> _Try it_
A stretch of the entries below is to be set down exactly, running from the line with "Spectrogram of an" through the line with "Annotate the recording using its spectrogram.", both included, and no other line.

-------

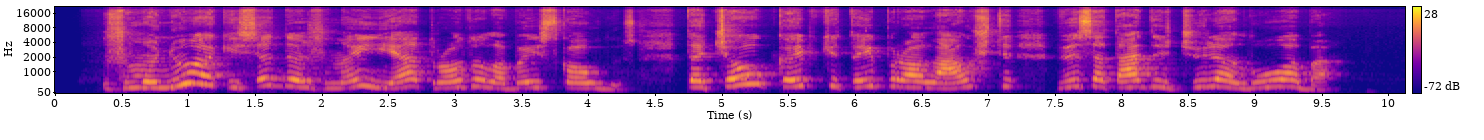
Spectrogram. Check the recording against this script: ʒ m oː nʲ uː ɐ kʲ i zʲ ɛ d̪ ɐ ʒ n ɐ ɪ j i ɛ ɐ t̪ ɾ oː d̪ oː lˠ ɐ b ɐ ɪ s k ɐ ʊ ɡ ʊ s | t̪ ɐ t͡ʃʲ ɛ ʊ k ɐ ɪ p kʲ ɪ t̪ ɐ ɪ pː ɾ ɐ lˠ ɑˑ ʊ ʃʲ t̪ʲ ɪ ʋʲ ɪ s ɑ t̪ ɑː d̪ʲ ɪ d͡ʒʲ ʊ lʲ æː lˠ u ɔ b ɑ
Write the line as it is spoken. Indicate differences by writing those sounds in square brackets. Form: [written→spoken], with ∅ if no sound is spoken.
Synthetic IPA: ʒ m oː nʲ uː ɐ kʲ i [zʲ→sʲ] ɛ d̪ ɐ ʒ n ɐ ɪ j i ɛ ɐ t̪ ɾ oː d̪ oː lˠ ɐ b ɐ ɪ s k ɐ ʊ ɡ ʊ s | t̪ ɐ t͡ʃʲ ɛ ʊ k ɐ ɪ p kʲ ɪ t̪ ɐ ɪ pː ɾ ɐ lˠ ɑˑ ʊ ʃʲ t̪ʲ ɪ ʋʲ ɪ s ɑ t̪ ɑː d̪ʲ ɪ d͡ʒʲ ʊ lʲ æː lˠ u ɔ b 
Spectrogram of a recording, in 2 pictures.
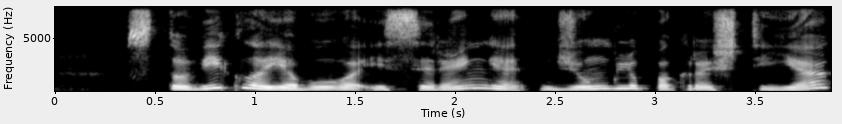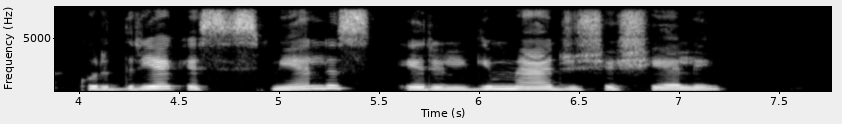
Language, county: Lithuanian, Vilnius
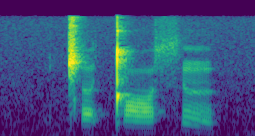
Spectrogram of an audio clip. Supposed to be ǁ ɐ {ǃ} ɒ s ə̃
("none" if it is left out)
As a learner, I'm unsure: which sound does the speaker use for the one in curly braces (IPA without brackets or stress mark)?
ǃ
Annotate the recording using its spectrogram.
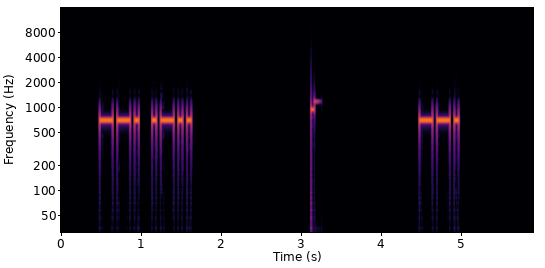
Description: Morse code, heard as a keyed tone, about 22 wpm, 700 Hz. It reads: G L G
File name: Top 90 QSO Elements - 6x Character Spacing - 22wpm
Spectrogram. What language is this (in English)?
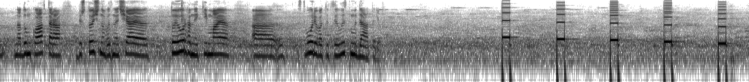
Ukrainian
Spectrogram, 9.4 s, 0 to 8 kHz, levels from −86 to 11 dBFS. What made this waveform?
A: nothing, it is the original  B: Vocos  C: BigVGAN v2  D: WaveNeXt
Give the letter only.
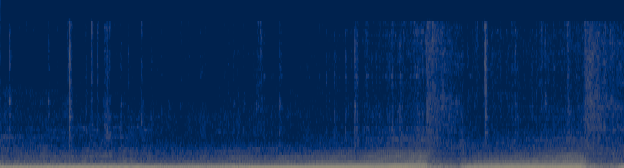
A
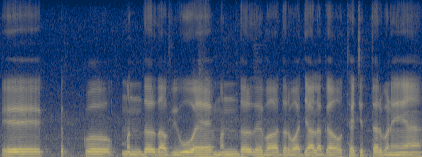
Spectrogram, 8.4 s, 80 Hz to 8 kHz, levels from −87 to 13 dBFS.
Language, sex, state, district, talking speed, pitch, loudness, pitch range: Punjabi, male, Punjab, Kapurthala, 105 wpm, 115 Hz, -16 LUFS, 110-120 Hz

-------

> _Response to this exercise_
Spectrogram of an audio clip. Supposed to be ǁ ɐ {ǃ} ɒ s ə̃
("none" if it is left out)
As a learner, I'm unsure: which sound does the speaker use for the one in curly braces (IPA without brackets or stress mark)?
ǃ
Annotate the recording using its spectrogram.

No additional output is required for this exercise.